However, even if the property is otherwise exempt as a single family home, if your landlord fails to annually register the unit with the Los Angeles Department of Housing (LAHD), the landlord is not entitled to collect rent. Having a valid certificate of occupancy is a prerequisite for registration with the LAHD.
Finally, under Civil Code 1950.5, the landlord is supposed to return your security deposit within 21 days of termination of the rental agreement and provide an itemized breakdown of any deductions for unpaid rent, cleaning and repair of damage beyond normal wear and tear, including receipts for any materials or third party services plus the hours and rates for the landlord's employees used. If the landlord retains your security deposit in bad faith, you can recover treble damages.

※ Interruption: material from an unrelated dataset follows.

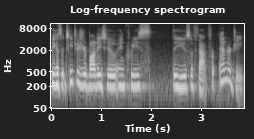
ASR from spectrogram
because it teaches your body to increase the use of fat for energy.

Further, if the landlord fails to comply with Civil Code 1950.5, the landlord is required to refund your entire deposit. Granberry v. Islay Investments (1995) 9 Cal.4th 738, 745. However, in an action to recover the security deposit, the landlord may cross claim for damages to the property and/or unpaid rent.